WHAT NEEDS TO BE DONE:
Beginning with the line containing "Could you make" and ending with the last line of the records, set down every line exactly.

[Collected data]
====================

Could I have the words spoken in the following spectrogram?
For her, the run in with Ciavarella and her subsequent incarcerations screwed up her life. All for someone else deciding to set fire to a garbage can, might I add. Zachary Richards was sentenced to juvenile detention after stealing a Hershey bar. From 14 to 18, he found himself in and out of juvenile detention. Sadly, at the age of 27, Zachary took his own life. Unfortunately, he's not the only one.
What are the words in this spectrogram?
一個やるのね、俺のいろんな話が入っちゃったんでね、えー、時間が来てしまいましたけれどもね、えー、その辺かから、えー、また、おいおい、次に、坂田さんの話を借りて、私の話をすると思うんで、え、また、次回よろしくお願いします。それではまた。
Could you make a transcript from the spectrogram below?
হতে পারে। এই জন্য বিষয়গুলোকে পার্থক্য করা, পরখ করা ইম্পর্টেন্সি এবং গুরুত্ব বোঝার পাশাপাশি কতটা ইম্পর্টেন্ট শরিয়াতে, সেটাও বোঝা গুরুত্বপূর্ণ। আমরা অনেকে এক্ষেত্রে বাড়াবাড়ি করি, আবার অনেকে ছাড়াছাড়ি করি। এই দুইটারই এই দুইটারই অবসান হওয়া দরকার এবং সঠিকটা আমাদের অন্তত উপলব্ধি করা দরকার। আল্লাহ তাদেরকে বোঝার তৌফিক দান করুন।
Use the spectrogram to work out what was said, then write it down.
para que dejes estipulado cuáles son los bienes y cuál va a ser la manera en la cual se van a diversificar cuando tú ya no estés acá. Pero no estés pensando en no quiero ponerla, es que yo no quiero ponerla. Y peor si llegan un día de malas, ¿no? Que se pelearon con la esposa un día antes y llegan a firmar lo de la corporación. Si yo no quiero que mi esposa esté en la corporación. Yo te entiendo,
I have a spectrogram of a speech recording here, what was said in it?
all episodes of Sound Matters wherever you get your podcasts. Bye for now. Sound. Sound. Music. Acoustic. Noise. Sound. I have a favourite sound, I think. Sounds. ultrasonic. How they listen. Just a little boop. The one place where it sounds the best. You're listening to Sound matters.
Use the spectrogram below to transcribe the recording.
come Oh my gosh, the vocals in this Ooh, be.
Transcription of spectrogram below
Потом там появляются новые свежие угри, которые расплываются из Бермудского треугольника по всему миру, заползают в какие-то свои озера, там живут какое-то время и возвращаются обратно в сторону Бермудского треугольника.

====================

RESPONSE TO THE EXERCISE:
Could you make a transcript from the spectrogram below?
হতে পারে। এই জন্য বিষয়গুলোকে পার্থক্য করা, পরখ করা ইম্পর্টেন্সি এবং গুরুত্ব বোঝার পাশাপাশি কতটা ইম্পর্টেন্ট শরিয়াতে, সেটাও বোঝা গুরুত্বপূর্ণ। আমরা অনেকে এক্ষেত্রে বাড়াবাড়ি করি, আবার অনেকে ছাড়াছাড়ি করি। এই দুইটারই এই দুইটারই অবসান হওয়া দরকার এবং সঠিকটা আমাদের অন্তত উপলব্ধি করা দরকার। আল্লাহ তাদেরকে বোঝার তৌফিক দান করুন।
Use the spectrogram to work out what was said, then write it down.
para que dejes estipulado cuáles son los bienes y cuál va a ser la manera en la cual se van a diversificar cuando tú ya no estés acá. Pero no estés pensando en no quiero ponerla, es que yo no quiero ponerla. Y peor si llegan un día de malas, ¿no? Que se pelearon con la esposa un día antes y llegan a firmar lo de la corporación. Si yo no quiero que mi esposa esté en la corporación. Yo te entiendo,
I have a spectrogram of a speech recording here, what was said in it?
all episodes of Sound Matters wherever you get your podcasts. Bye for now. Sound. Sound. Music. Acoustic. Noise. Sound. I have a favourite sound, I think. Sounds. ultrasonic. How they listen. Just a little boop. The one place where it sounds the best. You're listening to Sound matters.
Use the spectrogram below to transcribe the recording.
come Oh my gosh, the vocals in this Ooh, be.
Transcription of spectrogram below
Потом там появляются новые свежие угри, которые расплываются из Бермудского треугольника по всему миру, заползают в какие-то свои озера, там живут какое-то время и возвращаются обратно в сторону Бермудского треугольника.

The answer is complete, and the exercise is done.